Turns out John and the nursing home are in Pennsylvania which is one of 29 states with something called the “filial responsibility law.” This law says that the immediate family of a needy adult is responsible for taking care of them. You’ve probably never heard of this law because it’s rarely enforced.
In this instance, however, the nursing home did invoke the law and sued John for $93,000. And the trial court ruled in favor of the nursing home. Even after John Pittas appealed the decision and asked why his Mom’s husband or other adult children we’re being pursued to cover the bill, he was still assigned sole responsibility for the entire $93,000 expense. The appeals court ruled that the nursing home didn’t have to wait to get its expenses covered through Medicaid and that it could choose any family member it wanted to pursue for payment.
Could This Happen To You?I’d love to tell you this is an extreme case and you shouldn’t lose sleep over it, but if you’re in one of the 29 states with this law, consider yourself warned. The filial responsibility states include Alaska, Arkansas, California, Connecticut, Delaware, Georgia, Idaho, Indiana, Iowa, Kentucky, Louisiana, Maryland, Massachusetts, Mississippi, Montana, Nevada, New Hampshire, New Jersey, North Carolina, North Dakota, Ohio, Oregon, Pennsylvania, Rhode Island, South Dakota, Tennessee, Utah, Vermont, Virginia, and West Virginia.
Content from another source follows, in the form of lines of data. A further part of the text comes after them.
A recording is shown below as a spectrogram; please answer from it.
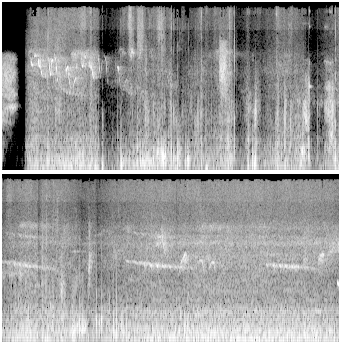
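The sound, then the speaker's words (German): Birds in India chirp and call continuously over a dense, noisy outdoor background, with bright high-pitched tweets scattered throughout and a few brief dips in the din. “Wir haben da Vögel gesehen, das ist unglaublich.”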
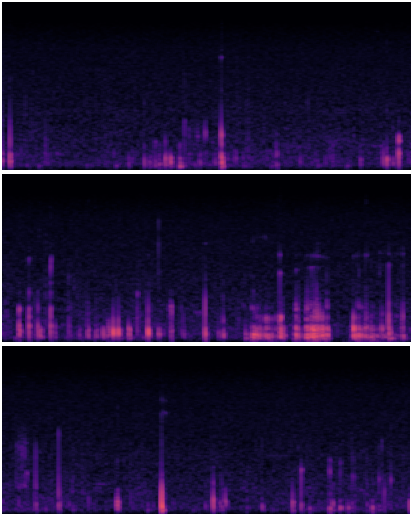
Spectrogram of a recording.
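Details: Gurgling, bubbling stomach growls with a louder rumbling stretch midway from a combination of dinner, water, and gas moving through the gut; borborygmi.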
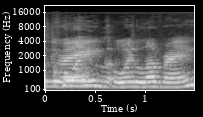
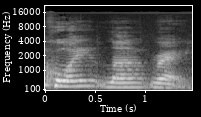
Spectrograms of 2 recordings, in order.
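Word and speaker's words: Coi Leray: So I didn't know. It's Coy Leray. – Coy Leray. – Coy Leray. – There you go. – Okay. – That's how you say it.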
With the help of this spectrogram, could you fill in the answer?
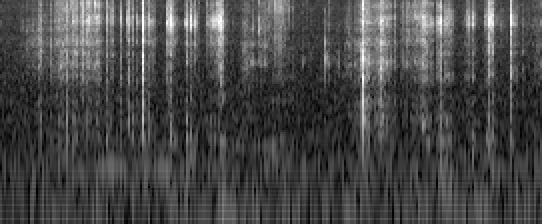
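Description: A utility blade scrapes thin strands off the face of a small, dry, solid pink bar of soap. The result is a series of quiet, bright, crisp scraping and shaving strokes that come in uneven bursts.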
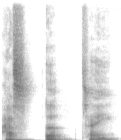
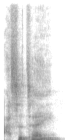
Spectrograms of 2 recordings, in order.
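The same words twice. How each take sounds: First: The word is said slowly and drawn out. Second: The word is said at normal conversational speed. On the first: "So slowly, this word now sounds like this" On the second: "And at a normal speed"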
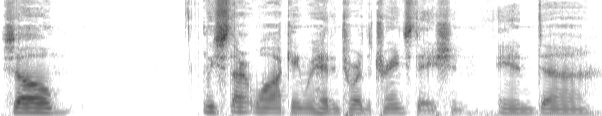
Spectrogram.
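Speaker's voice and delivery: usual speaking voice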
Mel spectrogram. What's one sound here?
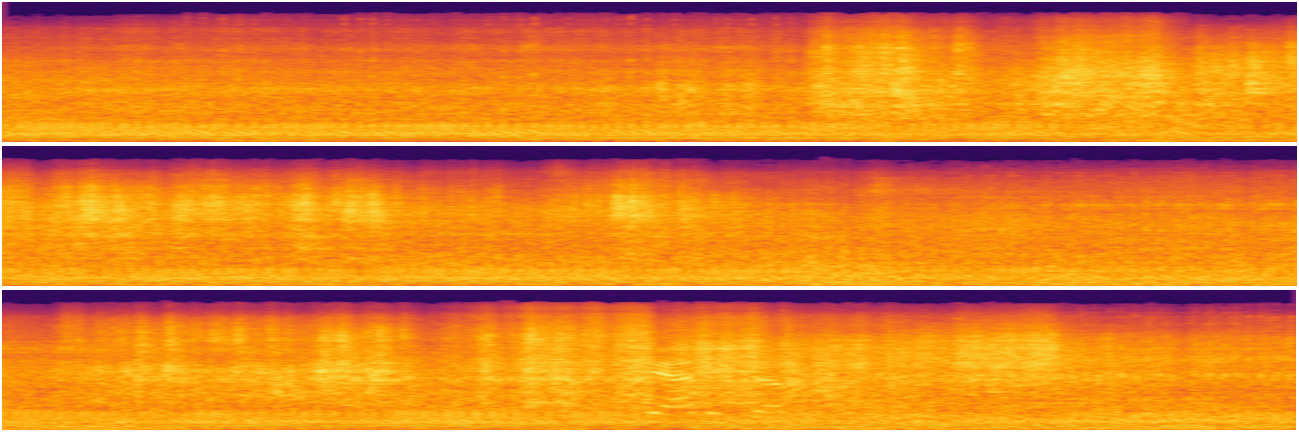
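A chainsaw engine drones loudly close by.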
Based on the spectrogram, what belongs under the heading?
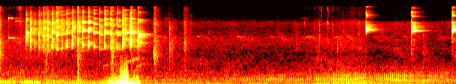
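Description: Small birds chirping: a fast, chattering trill for the first two seconds, with a low thump near its end, then three short, sharp chirps near the end.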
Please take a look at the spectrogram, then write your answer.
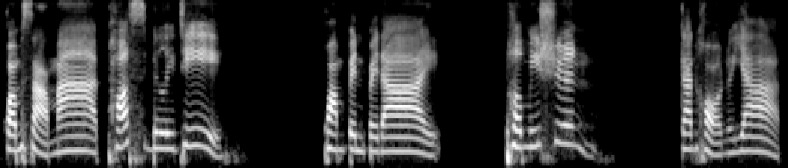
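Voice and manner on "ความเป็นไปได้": ordinary talk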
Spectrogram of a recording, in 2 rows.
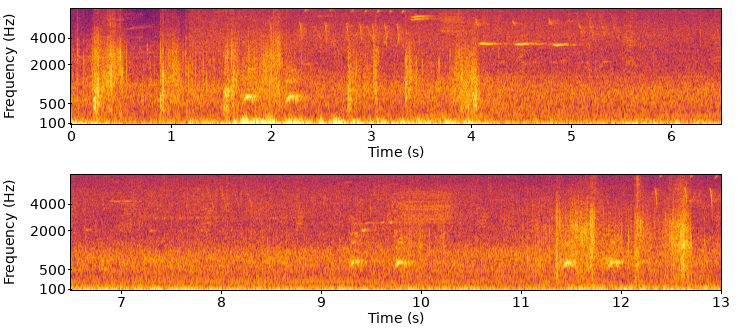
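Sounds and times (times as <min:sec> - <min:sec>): faint bird calls: 0:09.3 - 0:10.4.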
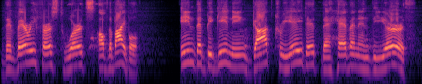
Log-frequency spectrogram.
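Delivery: slow, deliberate model sentence; measured language-class modelling; slow teaching diction. Shown as a demonstration. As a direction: say each English word slowly for learners. Teacher models English slowly.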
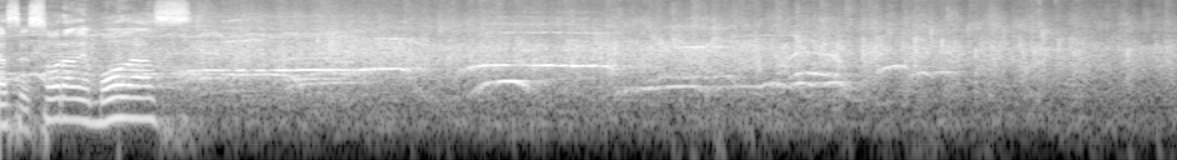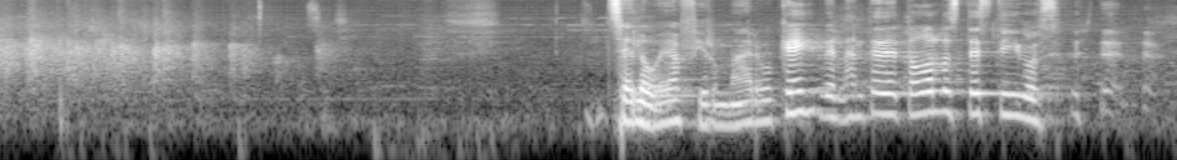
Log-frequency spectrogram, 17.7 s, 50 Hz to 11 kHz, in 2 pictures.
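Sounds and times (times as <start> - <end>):
speech: 0.0 - 1.6, 13.5 - 17.6
cheers and whistles: 0.0 - 10.3
audience applause: 0.0 - 11.4
laughter: 15.1 - 17.6.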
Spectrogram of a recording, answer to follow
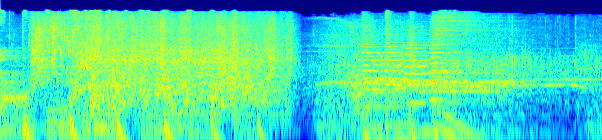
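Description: Show music with a beat throughout. For about the first three seconds a loud rush of splashing pool water runs over it, then stops abruptly. The rest is music alone, a bright tune over the beat.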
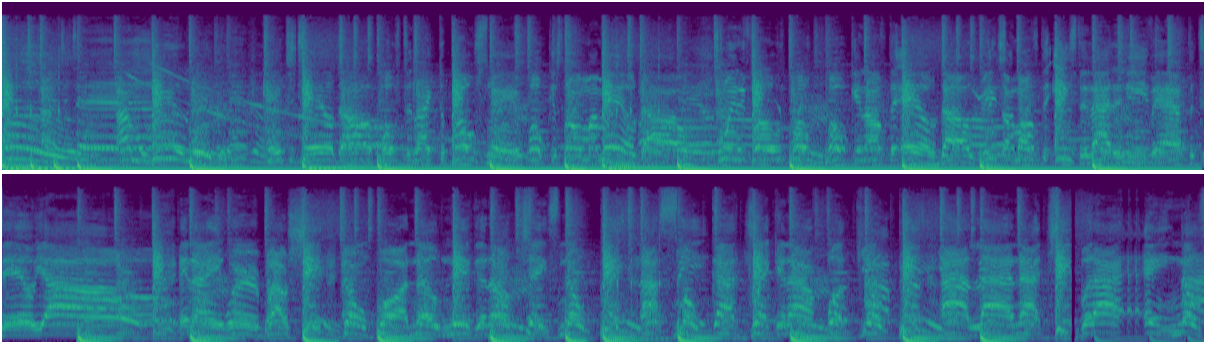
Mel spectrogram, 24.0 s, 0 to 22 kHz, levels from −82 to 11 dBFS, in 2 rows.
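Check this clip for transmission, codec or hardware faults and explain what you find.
There is one fault, repeated frames, heard twice. At 9.29 s a 26.1 ms block replays once. At 23.27 s a 78.4 ms block replays twice. The duplicated compressed frames make a stuttering repeat.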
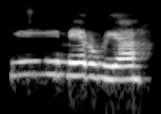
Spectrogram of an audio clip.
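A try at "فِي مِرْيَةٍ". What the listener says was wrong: Enggak, tipis. Tipis. Mir. Ya, nggak boleh tebal ya, karena huruf sebelumnya kasroh. Nggak boleh tebal.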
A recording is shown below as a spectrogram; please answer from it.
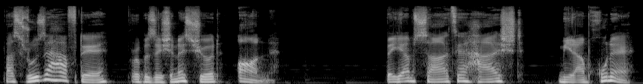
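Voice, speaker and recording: Male teacher from Iran, animated voice, dry close mic, faint music under; quick explanations, slow careful model phrases. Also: mid-range voice, dry recording. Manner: reads English lines slowly and clearly, explains quickly. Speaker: English teacher. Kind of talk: language lesson, explaining in Persian with English examples.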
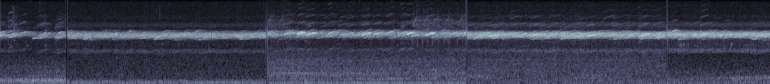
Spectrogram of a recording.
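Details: A dense chorus of spring peepers at the Bashakill, many high, piercing peeps overlapping into a steady shrill ring, captured by an acoustic monitor.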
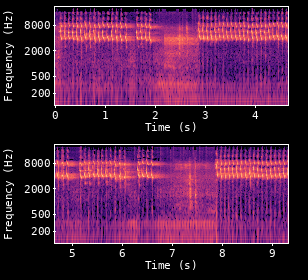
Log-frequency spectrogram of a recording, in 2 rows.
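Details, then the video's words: Cililin singing, recorded as training material for songbirds: sequences of very high, rapid buzzy notes in quick even trills, broken by short pauses and brief hissy sweeps, with faint background noise. "MASTERAN 100%SUARA BURUNG CILILIN"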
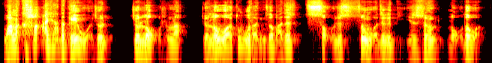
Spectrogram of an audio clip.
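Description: A man with a Northeastern Mandarin accent telling a story in casual chat, animated and acting out the voices of the people in it. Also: mid-range voice, a little fast, breathy edge. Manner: animated, acts out quoted voices.

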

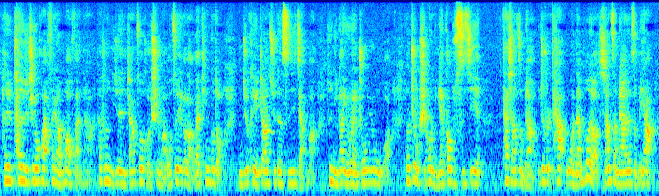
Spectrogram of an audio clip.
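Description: Young woman guest, rapid storyteller, restarts a lot; distant, roomy recording with faint rumble. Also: fairly even intonation, a little mellow. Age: 20s. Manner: fast, halting with many repeated words. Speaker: guest telling her breakup story. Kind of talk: casual podcast storytelling. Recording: echoey room, distant mic, faint rumble.

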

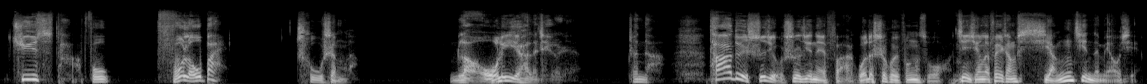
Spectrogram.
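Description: A man's voice: unhurried, long pauses, husky, no room sound, studio quality. Playful man telling radio stories. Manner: playful, teasing, jumps into high excited pitch. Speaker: radio host. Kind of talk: comic radio storytelling. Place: radio studio.

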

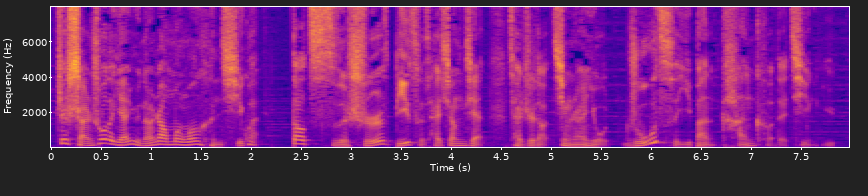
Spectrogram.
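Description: Male podcast storyteller, lively and colloquial, a slightly husky voice, soft music underneath. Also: on the low side, moderate pace, few pauses. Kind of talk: animated storytelling of folk tales.

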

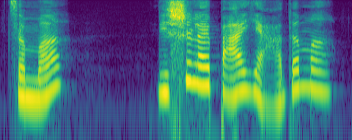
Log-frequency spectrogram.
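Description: A woman reading a children's storybook, voicing a brisk male fish dentist. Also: high-pitched, sing-song, sharp tone, dry recording, clean studio sound, exaggerated voice. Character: gruff male fish dentist with big pliers.

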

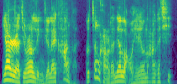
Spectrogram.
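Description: Husky animated male storyteller. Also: a little high. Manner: lively, drawn-out sentence-final particles.

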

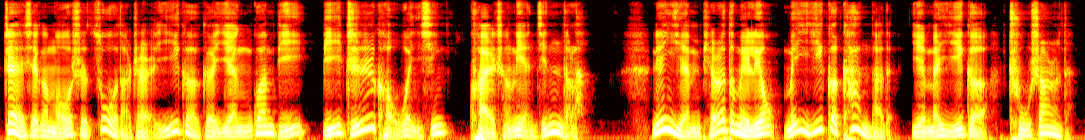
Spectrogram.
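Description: A man's voice: on the low side, wildly swooping pitch, normal speed, husky. A man performing a traditional spoken story in a dramatic, conversational way with asides to the listener.

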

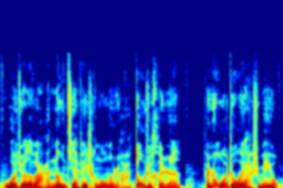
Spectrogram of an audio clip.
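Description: A woman's voice: deep voice, big pitch swings, quick pace, dark tone, soft background music. A female podcast host telling comic stories in a chatty, teasing way. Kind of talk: comic storytelling.

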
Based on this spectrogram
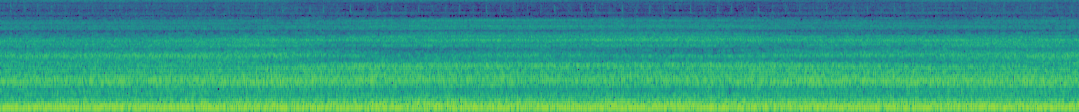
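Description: Smooth, even idle with a steady low drone and no knocks, misses or whine; the engine sounds healthy.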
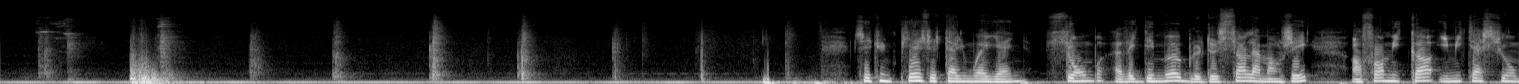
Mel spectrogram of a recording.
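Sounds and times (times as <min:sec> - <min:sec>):
steady low electrical hum: 0:00.0 - 0:15.1
speech: 0:00.4 - 0:00.9, 0:08.6 - 0:15.1
door opening with a heavy thunk and rattle: 0:00.4 - 0:01.9.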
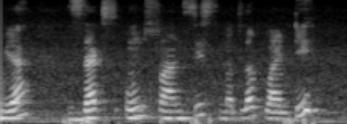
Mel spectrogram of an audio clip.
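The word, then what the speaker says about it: sechs: तो आपको पता बताए थे कि सिक्स को सेक्स बोला जाता है। सिक्स को क्या बोला जाता है? जेक्स बोला जाता है। एस सी एच ई एस।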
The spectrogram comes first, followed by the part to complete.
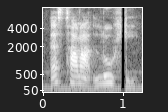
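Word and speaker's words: Estsanatlehi: Esti pronounced estan luhi. Okay. Estanatluhi.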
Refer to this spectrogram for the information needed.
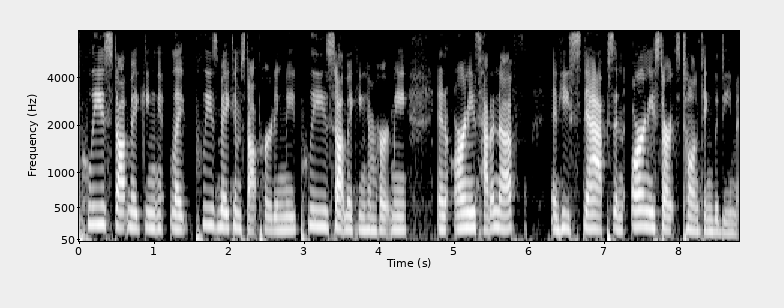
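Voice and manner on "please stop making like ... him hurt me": put-on desperate, pleading voice. Retelling how a boy begged his family for help: imitating David begging. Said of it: "David is basically just begging".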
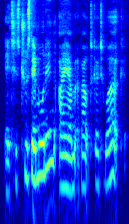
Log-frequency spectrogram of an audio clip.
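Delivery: normal talking voice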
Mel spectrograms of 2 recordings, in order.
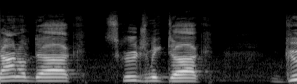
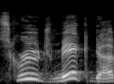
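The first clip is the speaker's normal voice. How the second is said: plain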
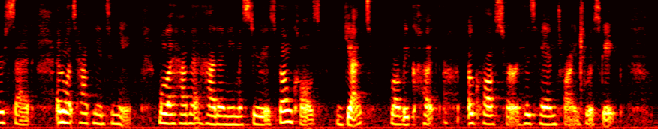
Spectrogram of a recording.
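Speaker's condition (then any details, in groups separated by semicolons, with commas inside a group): No condition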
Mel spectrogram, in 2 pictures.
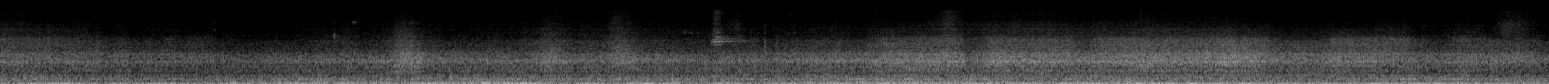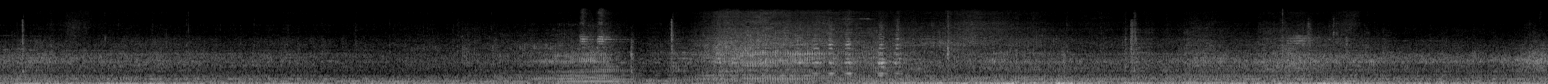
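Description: Car driving slowly through town streets, its engine and tyre noise heard from inside the cabin. A short car horn toot sounds about two-thirds of the way through.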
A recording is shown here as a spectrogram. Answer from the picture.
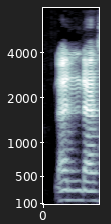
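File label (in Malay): "landas", Malay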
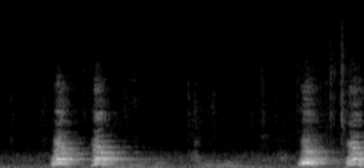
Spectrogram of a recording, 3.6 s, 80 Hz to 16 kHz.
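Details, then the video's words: Neighbours' dogs barking at a rented property in Florida on 12/7/15, noted as nuisance behaviour: four short, harsh barks in two pairs, about half a second apart, with a quiet gap between them. "Barking Dogs"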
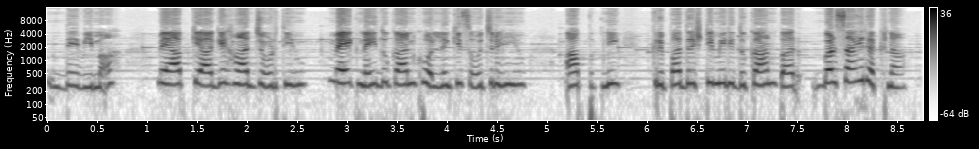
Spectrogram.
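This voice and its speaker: Woman as a devout anxious wife, high pitch, earnest, imploring, storybook drama, faint music. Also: fairly even intonation, moderate pace, darkish tone, close to an everyday voice. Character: devout, anxious young wife seeking money.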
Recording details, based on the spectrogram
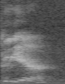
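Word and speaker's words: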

Georgia – one of the states listed above – is my home, and is also home to many of my clients. So whether you’re in Georgia, Pennsylvania or one of the other states with this law, I would encourage you and your parents to plan ahead for long term care costs. This might involve long term care insurance or other strategies to plan for the expenses associated with a nursing home or other long term care needs.
Please contact me if you’d like to discuss your situation so we can make sure you’re not unprepared for a surprise $93,000 nursing home bill.
Also, my friend and fellow blogger JLP of AllFinancialMatters.com recently posted about this same article and has stirred up an interesting conversation in his post’s comments. You might want to check it out for some more perspective on this.
And finally, here’s a more recent article about the same story from Business Insider. It reveals a few more details surrounding this family’s situation.
This article does not constitute a personal recommendation or take into account the particular investment objectives, financial situations or needs of individual clients. It is intended for illustrative, educational purposes only and does not constitute legal advice. You should contact a legal professional for advice. Illustrative data used in this article is from sources believed reliable but not verified independently. Wealthcare Capital Management’s disclosure document ADV Part 2A can be found here.